- Life insurance: Life insurance benefits are not automatic; you have to file a claim for them. This should be one of the first things you do. Ask your insurance agent to begin filing a claim (if you don't have an agent, contact the company directly). Most claims take only a few days to process.
- Social Security Administration (SSA): Contact the SSA to see if you and/or your dependent children are eligible to file a claim for retirement, survivor, or death benefits.
- Employers: Contact your spouse's most recent and past employers to find out if you are eligible for any company benefits. If your spouse was a federal, state, or local employee or in the military, you may be eligible for government-sponsored survivor's benefits.
Update account names. You may need to contact financial institutions to change account names and/or update contact information.
Evaluate short-term expenses. You may have immediate expenses to take care of, such as funeral costs or outstanding debts your spouse may have incurred. If you're waiting for insurance proceeds or estate settlement money, you can use credit cards for certain expenses or you can try to negotiate with creditors to allow you to postpone payment for 30 days or more, if necessary. Make sure you have one or more credit cards in your name, and when you can, order a free copy of your credit report and review it for accuracy.

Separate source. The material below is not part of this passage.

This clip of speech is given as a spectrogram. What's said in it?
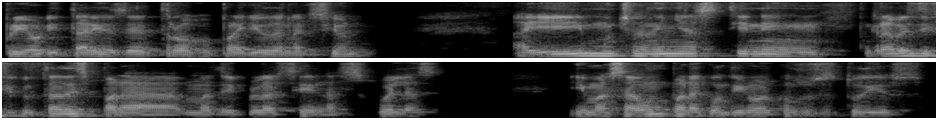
prioritarias de trabajo para ayuda en acción, Ahí muchas niñas tienen graves dificultades para matricularse en las escuelas y más aún para continuar con sus estudios.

Avoid hasty decisions. For discretionary financial decisions, go at your own pace, not someone else's. For example, don't commit to move from your current home until you can make a decision based on reason instead of emotion. Don't spend money impulsively. Don't cave in to pressure to sell or give away your spouse's possessions. Find out where you stand financially before you make any large purchases, sell property, or loan money to others.

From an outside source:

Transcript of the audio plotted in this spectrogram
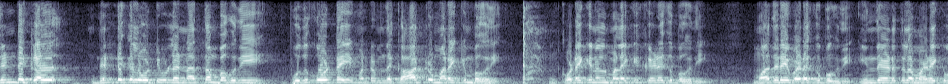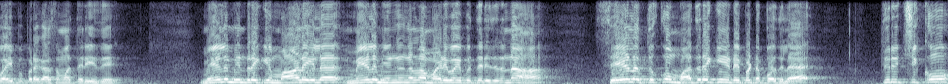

Moving ahead: the big picture
After the initial legal and financial matters related to your spouse's death are taken care of, you'll enter a transition phase when you'll be adjusting to your new financial circumstances. As you navigate this terrain, you might find it helpful to work with a financial professional who can help you by:
- Suggesting ways to invest any life insurance proceeds or estate settlement money you receive
- Calculating your net worth by identifying your assets and liabilities, giving you an understanding of how you'll meet your short- and long-term spending needs
- Establishing a budget by looking at your monthly income and routine living expenses, and making adjustments as needed
- Helping you update beneficiary designations on your life insurance, retirement plan, IRA, employee benefits, annuity, and so on
- Reviewing your investment portfolio at least annually
- Updating your estate planning documents (e.g., will, trust, health-care directives, power of attorney) to reflect your circumstances and your wishes for disposition of the marital estate (e.g., gifts to children, grandchildren, charities)
- Updating your insurance coverage to reflect your new circumstances
Generally speaking, women may have a different set of expectations and requirements from their financial professional than men. As you work with a financial professional, make sure he or she is responsive to what you say you need, not what your advisor thinks you want. Don't be afraid to ask questions, and make sure you understand all your options before making important decisions.
As you move forward with your life, remember that at times it may be two steps forward and one step back. Take comfort in the fact that you are doing the best you can to make the best decisions — financial and otherwise — for yourself and your family.